Skills required: Mapbox is aimed at geospatial professionals, designers, and developers — and to get the best results, ideally you'll have skills from all three fields, and some experience wrangling big data sets. 


Flourish is a data visualisation platform that has become increasingly popular with media companies and newsrooms. Flourish can be used to create interactive bar and line charts that look great embedded in a CMS or storytelling platform.

Skills required: If you're happy using templates, then anyone can add data to create interactive charts and graphs. 


Venngage is one of a handful of entry-level data visualisation tools. Cheaper and more accessible than tools like Flourish, Venngage can be used to create great-looking charts, graphs, and infographics in minutes. Venngage also provide an enormous range of templates for non-designers to use. 

Skills required: No design or development expertise required.


Similar to Venngage, Piktochart is an entry-level data visualisation and infographic tool. It's trivial to create professional charts and graphs using templates, which can be easily embedded in your publishing tool.

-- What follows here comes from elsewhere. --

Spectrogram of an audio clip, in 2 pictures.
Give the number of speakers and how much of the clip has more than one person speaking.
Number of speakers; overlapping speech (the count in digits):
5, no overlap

Skills required: No design or development expertise required.


Shorthand is a digital storytelling platform that can be used to create interactive data stories. Data storytellers can either embed their choice of third-party data visualisation, or create animated data visualisations from static images using scroll-triggered animations.

One great example of this kind of data visualisation comes from New Zealand media company Stuff, who used scrollytelling techniques to visualise trends in that country's recent elections.

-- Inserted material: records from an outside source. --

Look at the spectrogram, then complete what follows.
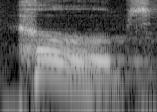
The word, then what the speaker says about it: herbs: People say, "Oh, the this letter silent." No, you should be silent. Pronounce it the way it's written. Herbs.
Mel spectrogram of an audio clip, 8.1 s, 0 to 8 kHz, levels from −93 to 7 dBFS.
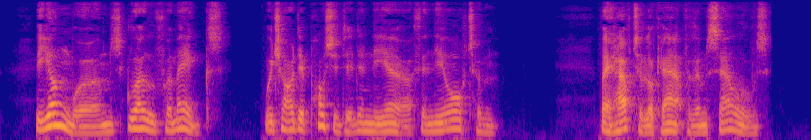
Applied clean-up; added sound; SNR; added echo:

Skills required: No design or development expertise required.

Examples of stunning data stories

The most successful data stories combine stunning visualisations with a compelling narrative. Here are a few examples to offer inspiration:

This investigative report from Stuff explores the widespread economic crisis of COVID related unemployment, on a human level. The narrative connects sociological data insights with individual stories, creating a link between the two perspectives. 

Screenshots from 'Deep Trouble', a data story from Stuff.

This interactive infographic from Sky News provides an analysis of Brexit’s impact on the United Kingdom. It examines how the UK has changed over time — creating a comprehensive, longitudinal view of the legislation’s impact.

Screenshots from 'Brexit by numbers', a data story from Sky News..

The Telegraph created a series of visualizations to help readers understand and envision what Africa could look like in 100 years. This piece connects data with photojournalism to bring greater storytelling depth to numbers.

Screenshots from 'What Africa will look like in 100 years,' a data story from The Telegraph.

Radio New Zealand published a report showing the economic effects of COVID-19 on the people of Aotearoa New Zealand.

Screenshots from 'Collateral Damage', a data story from RadioNZ.

BBC created an interactive infographic to show audiences how the COVID-19 pandemic moved around the world. This report brings focus to key ideas, in a media environment where information has otherwise been scattered.

Screenshots from 'Anatomy of a pandemic', a data story with interactive infographics from the BBC.

NBC released an interactive visualization to help people grasp a pandemic death toll of 500,000 people in the United States. This insight brings a level of awareness that would be impossible to grasp with high-level statistics.

Screenshots from '500,000 lives lost', a data story from NBC News..

See more examples of data visualisations built with Shorthand in this post, 8 examples of powerful data storytelling.

Final Thoughts

The ability to tell a story with data is a skill that is evergreen. With practice, data storytelling capabilities become more intuitive. If you’re just starting out, don’t worry. Historically, data storytelling and visualization have been limited to trained data scientists with programming and quantitative experience.

These days, a range of new tools and software platforms are available to help you use the power of data to create compelling stories for your audience.

Ritika Puri is a writer, data scientist, and corporate educator. She is passionate about helping people share knowledge and strives to create better stories for our world.